Mass in the Abbey
As well as the procession, Evensong and Te Deum as before, low Mass was said in St Patrick’s Chapel in the Abbey grounds, and High Mass celebrated in St John’s at 11a.m. A request was made to the Abbey Trustees that the High Mass be held in the Abbey ruins, using a temporary Altar, but this was turned down.
So the pattern of the day, the last Saturday in June, was formed. Low Mass at 8a.m. in St Patrick’s Chapel (afterwards in the crypt of the ruined Lady Chapel), High Mass (non-communicating) in the Parish Church, and the great procession followed by Evensong and Te Deum, in the afternoon. Despite another attempt to have the High Mass moved to the Abbey ruins (in 1932) – a petition signed by 128 clergy and 3,012 laity was presented to the Diocesan Bishop, but was unsuccessful – this format for the day remained until the 1950s.

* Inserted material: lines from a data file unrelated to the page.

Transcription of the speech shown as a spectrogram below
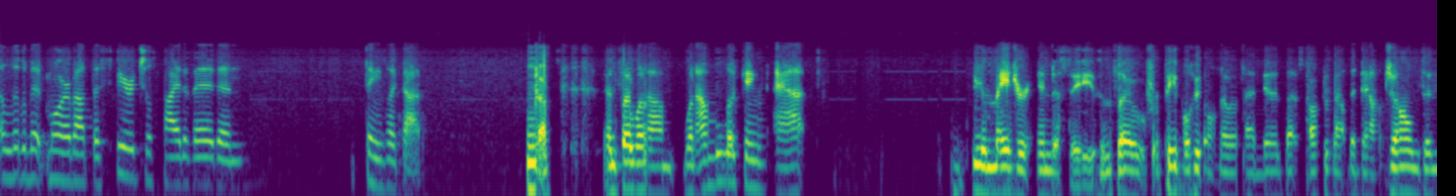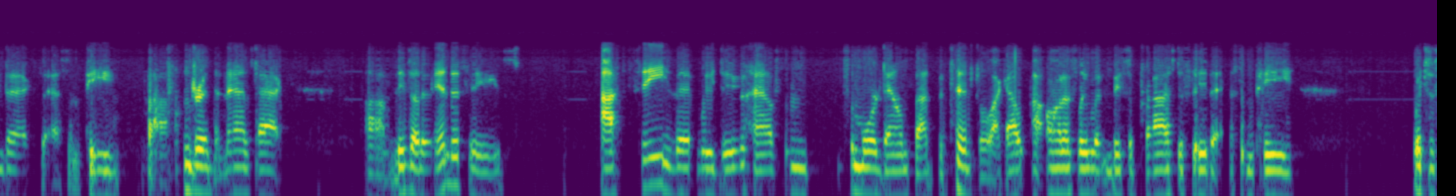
a little bit more about the spiritual side of it and things like that. Okay. And so when I'm when I'm looking at your major indices, and so for people who don't know what that is, that's talking about the Dow Jones Index, the S and P 500, the Nasdaq, um, these other indices. I see that we do have some some more downside potential. Like I, I honestly wouldn't be surprised to see the S and P which is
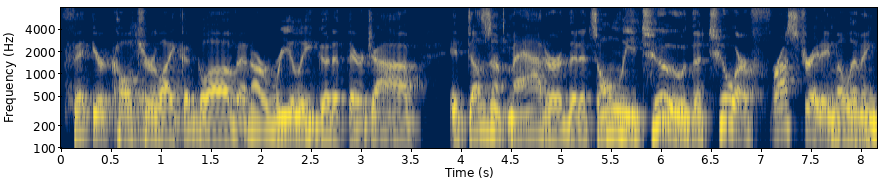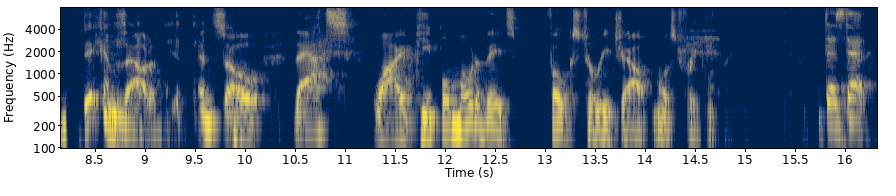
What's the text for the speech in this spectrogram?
fit your culture like a glove and are really good at their job, it doesn't matter that it's only two. The two are frustrating the living dickens out of you. And so that's why people motivates folks to reach out most frequently. Does that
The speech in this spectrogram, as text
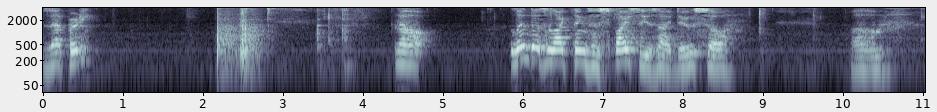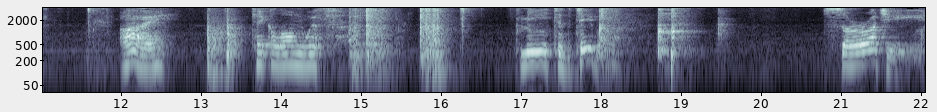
Is that pretty? Now, Lynn doesn't like things as spicy as I do, so um, I take along with me to the table sriracha.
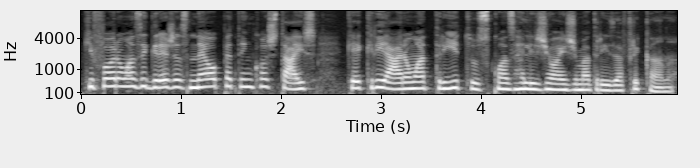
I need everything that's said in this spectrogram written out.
que foram as igrejas neopentecostais que criaram atritos com as religiões de matriz africana.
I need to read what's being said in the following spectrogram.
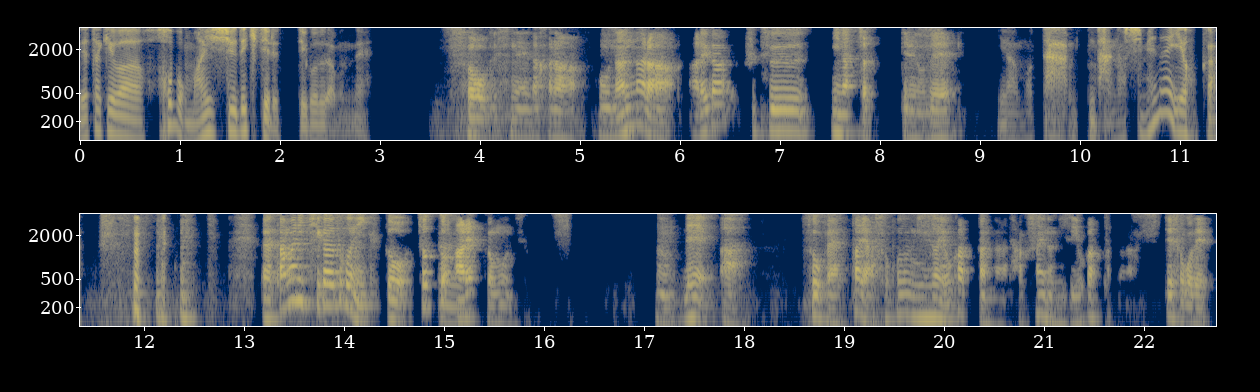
出たけはほぼ毎週できてるっていうことだもんね。そうですね。だから、もうなんなら、あれが普通になっちゃってるので、いや、もうだ、楽しめないよ、他。だからたまに違うところに行くと、ちょっとあれって思うんですよ。うん。で、あ、そうか、やっぱりあそこの水は良かったんだな、白菜の水良かったんだな。で、そこで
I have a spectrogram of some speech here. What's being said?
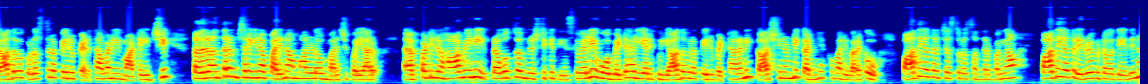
యాదవ కులస్తుల పేరు పెడతామని మాట ఇచ్చి తదనంతరం జరిగిన పరిణామాలలో మర్చిపోయారు. అప్పటి హామీని ప్రభుత్వం దృష్టికి తీసుకువెళ్ళి ఓ బెటాలియన్కు యాదవుల పేరు పెట్టారని కాశీ నుండి కన్యాకుమారి వరకు పాదయాత్ర చేస్తున్న సందర్భంగా పాదయాత్ర ఇరవై ఒకటవ తేదీన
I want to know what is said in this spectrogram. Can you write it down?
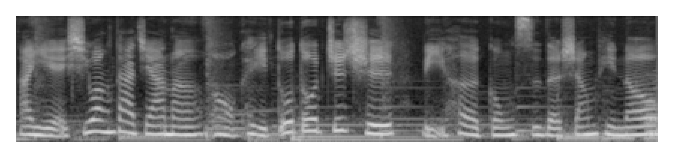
那也希望大家呢，哦，可以多多支持李贺公司的商品哦。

During the years of the Second World War, the indomitable Fr Lewis kept the Pilgrimage alive by saying Mass, for the intention of the Pilgrimage, in St John’s on the Saturday in the Octave of St John the Baptist, and it was through his enthusiasm that the Pilgrimage was revived, albeit on a small scale, in 1946.
Establishing the pattern
In refusing the request for the High Mass to be held in the Abbey in 1932, the then Diocesan stated that, in the open air, ‘this most solemn of all services becomes a spectacle, and of its being, subject to irreverence.’ By 1953, however, attitudes had changed, and Bishop Bradfield allowed a renewed request, and himself presided at the first High Mass to be held in the Abbey church since the Reformation. For the next 40 years, this would be the pattern of Pilgrimage day.
Time of stability
The period 1953–91 was one of comparative stability. The sometimes rather conservative attitude of the Council did not preclude the smooth progression from BCP High Mass (with English Missal additions!) to Series 1 and 2, and finally (mercifully by-passing Series 3) to ASB Rite A. The transition to Common Worship, Order One, was smoothly negotiated in 2001. Perhaps strangely, Evensong remained staunchly BCP – one attempt to introduce the ASB version proving decidedly unpopular, to say the least. For some of the period, lectures were given in the URC on Glastonbury themes, and up to 1992, a concert was always given by St John’s Choir in their church. The procession back to the Parish Church for Te Deum was discontinued in the early Eighties due to the steady increase in numbers. The most significant development during this period was, however, the gradual shifting of the day’s emphasis from the afternoon Procession (the origin of the Pilgrimage) to the Mass. General communion in the Fifties was followed by concelebration in the Eighties; a set of concelebration vestments was purchased in 1992.
Next month we will look further at the history of the pilgrimage bringing it up to the present day. Until then we encourage you to consider attending this year’s pilgrimage and give witness to our catholic faith. Full details, booking forms and posters can be found on our website: